The task → From the first line to the last, restate every record word for word, leaving out the pictures.

Source records →
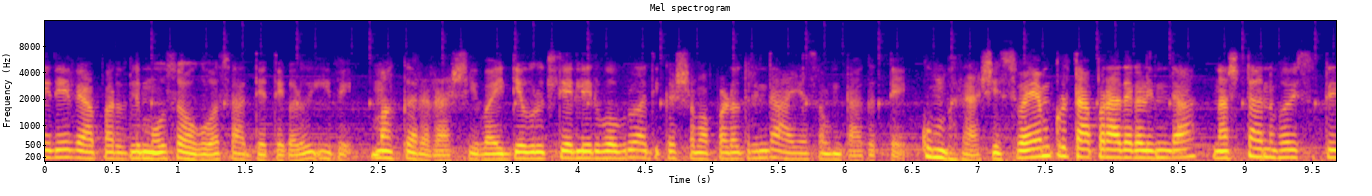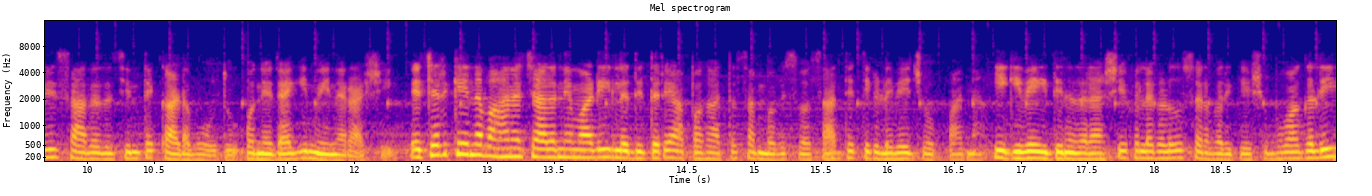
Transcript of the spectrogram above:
ಇದೆ, ವ್ಯಾಪಾರದಲ್ಲಿ ಮೋಸ ಹೋಗುವ ಸಾಧ್ಯತೆಗಳು ಇವೆ. ಮಕರ ರಾಶಿ, ವೈದ್ಯ ವೃತ್ತಿಯಲ್ಲಿರುವವರು ಅಧಿಕ ಶ್ರಮ ಪಡೋದ್ರಿಂದ ಆಯಾಸ ಉಂಟಾಗುತ್ತೆ. ಕುಂಭರಾಶಿ ಸ್ವಯಂ ಕೃತ ಅಪರಾಧಗಳಿಂದ ನಷ್ಟ ಅನುಭವಿಸುತ್ತೀರಿ, ಸಾಲದ ಚಿಂತೆ ಕಾಡಬಹುದು. ಕೊನೆಯದಾಗಿ ಮೀನರಾಶಿ ಎಚ್ಚರಿಕೆಯಿಂದ ವಾಹನ ಚಾಲನೆ ಮಾಡಿ ಇಲ್ಲದಿದ್ದರೆ ಅಪಘಾತ ಸಂಭವಿಸುವ ಸಾಧ್ಯತೆಗಳಿವೆ, ಜೋಪಾನ. ಹೀಗಿವೆ ಈ ದಿನದ ರಾಶಿ ಫಲಗಳು. ಸರ್ವರಿಗೆ ಶುಭವಾಗಲಿ.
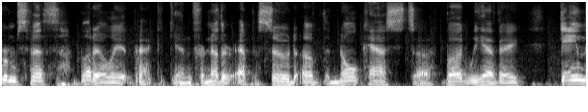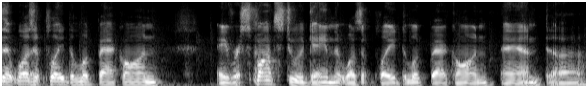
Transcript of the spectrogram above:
Ingram Smith, Bud Elliott back again for another episode of the Nolecast. Uh, Bud, we have a game that wasn't played to look back on, a response to a game that wasn't played to look back on, and uh,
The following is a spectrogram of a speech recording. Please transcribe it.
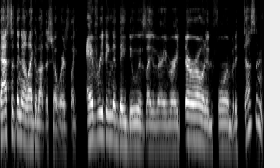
That's the thing I like about the show, where it's like everything that they do is like very, very thorough and informed, but it doesn't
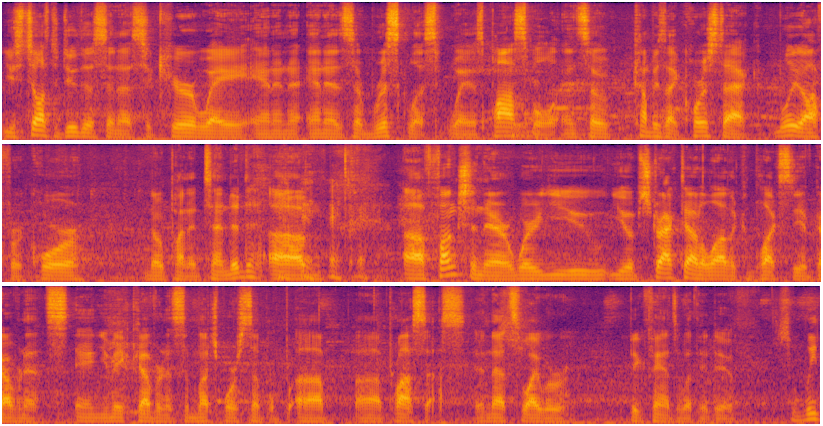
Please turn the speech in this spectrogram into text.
you still have to do this in a secure way and, in a, and as a riskless way as possible. And so companies like CoreStack really offer a core, no pun intended, um, uh, function there where you, you abstract out a lot of the complexity of governance and you make governance a much more simple uh, uh, process. And that's why we're big fans of what they do. So we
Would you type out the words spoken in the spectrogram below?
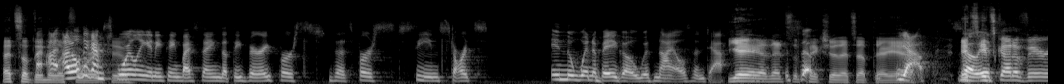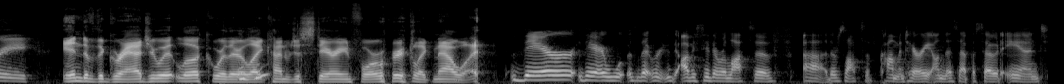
that's something to I, I don't think I'm to. spoiling anything by saying that the very first this first scene starts in the Winnebago with Niles and Daphne. Yeah, yeah, that's the So- picture that's up there. Yeah, Yeah, so it's, it's it's- got a very end of the graduate look where they're Mm-hmm. like kind of just staring forward, like now what? There there were, there were obviously there were lots of uh, there's lots of commentary on this episode and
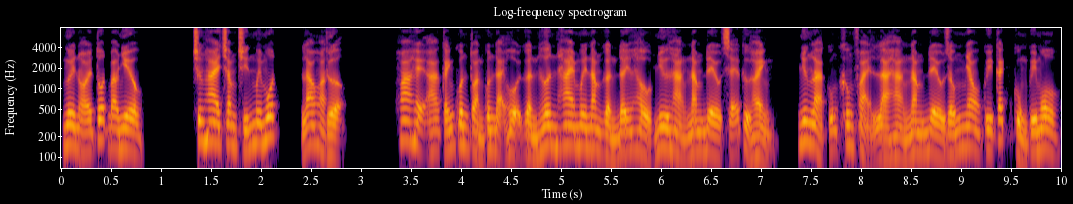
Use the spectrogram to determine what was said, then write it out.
ngươi nói tốt bao nhiêu. Chương hai trăm chín mươi mốt, lao hòa thượng. Hoa hệ á cánh quân toàn quân đại hội gần hơn hai mươi năm gần đây hầu như hàng năm đều sẽ cử hành nhưng là cũng không phải là hàng năm đều giống nhau quy cách cùng quy mô.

Exercise output →
Transcript of the spectrogram above:
ಇದೆ, ವ್ಯಾಪಾರದಲ್ಲಿ ಮೋಸ ಹೋಗುವ ಸಾಧ್ಯತೆಗಳು ಇವೆ. ಮಕರ ರಾಶಿ, ವೈದ್ಯ ವೃತ್ತಿಯಲ್ಲಿರುವವರು ಅಧಿಕ ಶ್ರಮ ಪಡೋದ್ರಿಂದ ಆಯಾಸ ಉಂಟಾಗುತ್ತೆ. ಕುಂಭರಾಶಿ ಸ್ವಯಂ ಕೃತ ಅಪರಾಧಗಳಿಂದ ನಷ್ಟ ಅನುಭವಿಸುತ್ತೀರಿ, ಸಾಲದ ಚಿಂತೆ ಕಾಡಬಹುದು. ಕೊನೆಯದಾಗಿ ಮೀನರಾಶಿ ಎಚ್ಚರಿಕೆಯಿಂದ ವಾಹನ ಚಾಲನೆ ಮಾಡಿ ಇಲ್ಲದಿದ್ದರೆ ಅಪಘಾತ ಸಂಭವಿಸುವ ಸಾಧ್ಯತೆಗಳಿವೆ, ಜೋಪಾನ. ಹೀಗಿವೆ ಈ ದಿನದ ರಾಶಿ ಫಲಗಳು. ಸರ್ವರಿಗೆ ಶುಭವಾಗಲಿ.
Transcript of the spectrogram above:
Ingram Smith, Bud Elliott back again for another episode of the Nolecast. Uh, Bud, we have a game that wasn't played to look back on, a response to a game that wasn't played to look back on, and uh,
The following is a spectrogram of a speech recording. Please transcribe it.
That's the thing I like about the show, where it's like everything that they do is like very, very thorough and informed, but it doesn't
Please turn the speech in this spectrogram into text.
you still have to do this in a secure way and, in a, and as a riskless way as possible. And so companies like CoreStack really offer a core, no pun intended, um, uh, function there where you, you abstract out a lot of the complexity of governance and you make governance a much more simple uh, uh, process. And that's why we're big fans of what they do. So we
Would you type out the words spoken in the spectrogram below?
that's something to I, I don't think I'm to. spoiling anything by saying that the very first this first scene starts in the Winnebago with Niles and Daphne. Yeah, yeah, that's the So- picture that's up there. Yeah, Yeah, so it's, it's it's- got a very end of the graduate look where they're Mm-hmm. like kind of just staring forward, like now what? There there were, there were obviously there were lots of uh, there's lots of commentary on this episode and
Use the spectrogram to determine what was said, then write it out.
ngươi nói tốt bao nhiêu. Chương hai trăm chín mươi mốt, lao hòa thượng. Hoa hệ á cánh quân toàn quân đại hội gần hơn hai mươi năm gần đây hầu như hàng năm đều sẽ cử hành nhưng là cũng không phải là hàng năm đều giống nhau quy cách cùng quy mô.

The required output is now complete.